Into this new lineup an intrusive figure seemed to be entering. The Russian bear had moved across Siberia and had made a few tentative explorations of the Alaska area. Though Spain and Russia had not maintained diplomatic relations for some years, in 1760 they were reestablished with the Marqués de Almodóvar being sent as ambassador to the Court of Peter III. He soon learned of Russian explorations in the Pacific Northwest. A more alert Spanish ambassador, Vizconde de Herrería, replaced the Marqués and Catherine was enthroned in Russia. The Vizconde blew the whistle on the Russians by reporting that Catherine insisted on continuing Russian expansion in American Siberia. Diplomatic channels were not the only sources of information nor of fear of Russian activity. Military and administrative sources also were alerted, particularly the Visitor General José de Gálvez and the Viceroy Marqués de Croix, who had been in New Spain since 1765 and 1766 respectively. It only took the slightest suggestion to bring forth action.
The master plan thought up by Gálvez and Croix resulted, therefore, from the permanent foreign dangers, whether from pirates, traders, merchants, or colonists. It was based on Vizcaíno’s ancient explorations and his evaluation of such key points as he, 165 years earlier, had considered to have a priority in Spanish occupation interest. These were San Diego in the south, Monterey (capital designate) in the center, and the Bay of San Francisco [later known as Drake’s Bay and earlier known as Bahía de Don Gaspar] to the north. The final plan, as carried out in 1769, was responsible for settlement of Upper California and this event brought forth the ringing of the Cathedral bells in Mexico City that mid-summer day in 1770.
BIBLIOGRAPHY OF SOURCES
Archival materials utilized are found in the Archivo Histórico Nacional in Madrid in the section titled Estado, bundle 2848 and in the Archivo General de Indias in Sevilla in the section Audiencia de Guadalajara, bundles 133, 135, 137. Additional manuscript material is found in the Archivo General de la Nación, Mexico, D.F. in the section Cédulas Reales, year 1616.
Materials concerning Fernando Sánchez Salvador are available in the printed documentary collection entitled Documentos para la historia de Mexico, third series, Mexico 1856, published by the Imprenta Vicente García Torres, and embracing pages 638-666.
The pioneer maritime treatise of Joseph González Cabrera Bueno, Navegación especúlativa y práctica. . . was first published in Manila in 1734.
Recent pertinent published materials include:
Ernest J. Burrus, Kino’s Plan for the Development of Pimería Alta, Arizona and Upper California (Tucson, 1961);

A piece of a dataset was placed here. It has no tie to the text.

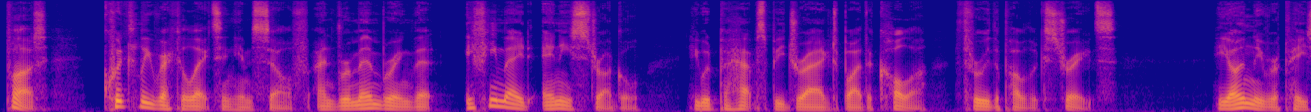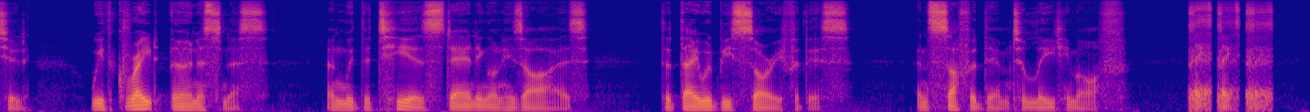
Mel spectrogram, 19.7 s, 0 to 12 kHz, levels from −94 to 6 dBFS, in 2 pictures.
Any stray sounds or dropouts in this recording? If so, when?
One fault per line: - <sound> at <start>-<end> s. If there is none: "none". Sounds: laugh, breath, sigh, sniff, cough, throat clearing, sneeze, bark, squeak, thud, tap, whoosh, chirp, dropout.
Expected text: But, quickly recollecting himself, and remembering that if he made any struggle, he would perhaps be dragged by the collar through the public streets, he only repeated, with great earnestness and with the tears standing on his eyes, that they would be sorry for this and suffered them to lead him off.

W. Michael Mathes, Vizcaíno and Spanish Expansion in the Pacific Ocean, 1580-1630(San Francisco, 1968);
Theodore E. Treutlein, San Francisco Bay. Discovery and Colonization, 1769-1776 (San Francisco, 1968).